World Press Freedom Day – May 3rd
1 May 2006 FOR IMMEDIATE RELEASE
World Press Freedom Day – May 3rd
“On the eve of World Press Freedom Day, May 3rd, it is time to remember journalists working beneath some of the world’s more repressive regimes”, says Amnesty International New Zealand's Executive Director Ced Simpson.
World Press Freedom Day could pass unnoticed in New Zealand - a country that, according to the international press freedom watch-dog Reporters without Borders, enjoys ‘an excellent record of press freedom.’ Unfortunately, ‘freedom of the press’ is a catchcry that is not assured in many parts of the world.
In 2006 alone, New Zealand members of Amnesty International have directly campaigned for the release of 15 representatives of the media ranging from the Editor of the Independent in Gambia to the Director of Beehive radio station in Cambodia. Seven of the 15 media workers have been released in the weeks following letter writing actions by Amnesty International members.
“Freedom of expression is crucial in a democracy because open discussion allows people to influence their government’s choice of policies”, says Ced Simpson. “For those that ask whether a basic lack of press freedom equates to a general absence of human rights the answer is a resounding ‘yes’.”
The countries with poor press freedom records – North Korea, Myanmar, Eritrea, Zimbabwe and Turkmenistan – are also home to some of the most repressive governments and lowest living standards in the world. In line with the ever-decreasing access to freedom of expression, Zimbabwe also suffers from hyper-inflation (now topping 900%) and, according to the United Nations World Health Organisation, the lowest life expectancy anywhere in the world (35.5 years).
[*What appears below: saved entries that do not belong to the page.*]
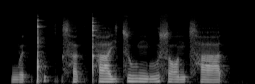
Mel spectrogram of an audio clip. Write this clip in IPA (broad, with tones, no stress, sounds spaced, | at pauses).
w ɵ˨ t̚ kʷʰ ɐ˥ k̚ t͡sʰ ɐ˨˥ k̚ t̪ʰ aː˧ j t͡s uː˧ ŋ uː˨˧ s ɔː˨ n t͡sʰ aː˨ t̚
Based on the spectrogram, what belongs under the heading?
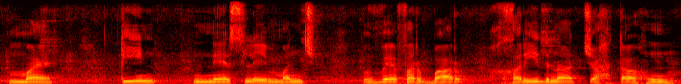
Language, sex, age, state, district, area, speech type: Hindi, male, 30-45, Madhya Pradesh, Bhopal, urban, read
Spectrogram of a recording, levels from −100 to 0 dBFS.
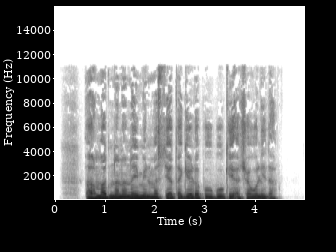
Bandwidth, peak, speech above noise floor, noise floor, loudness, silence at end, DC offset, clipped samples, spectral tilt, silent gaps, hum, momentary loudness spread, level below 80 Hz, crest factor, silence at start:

The Zimbabwean government has launched a final assault on the country’s remaining independent press. Under the autocratic Presidency of Robert Mugabe, fundamental rights, including freedom of assembly and expression, the right to information and privacy, the right to property and the prohibition against arbitrary detention have been removed.
In the last 5 years, Zimbabwe’s government has enacted absolute control over who may operate a media outlet and practice journalism. Laws, with titles like The Access to Information and Protection of Privacy Act of 2002 and The Broadcasting Services Act of 2001, force journalists to register with the state-run Media and Information Commission or face up to two years in prison. The Public Order and Security Act of 2002 criminalizes criticism of the President (whether his person or his office) and prohibits public gatherings without providing police four days’ written notice.
Unfortunately, Zimbabwean reporters game enough to comment on the situation face the revocation of their press licence and prison-time. In a few instances, when police have not been able to capture an outspoken independent journalist, friends and relatives of the journalist have been detained until he or she surrenders to a police station.
And Zimbabwe is just one example says Ced Simpson: "Beyond the globally recognised media agencies reside hundreds of thousands of media workers who wonder everyday whether their latest story will land them in prison or earn them a death sentence. World Press Freedom Day is an ideal time to look upon the newspaper you hold in your hands, and consider the reality behind each story before turning the page."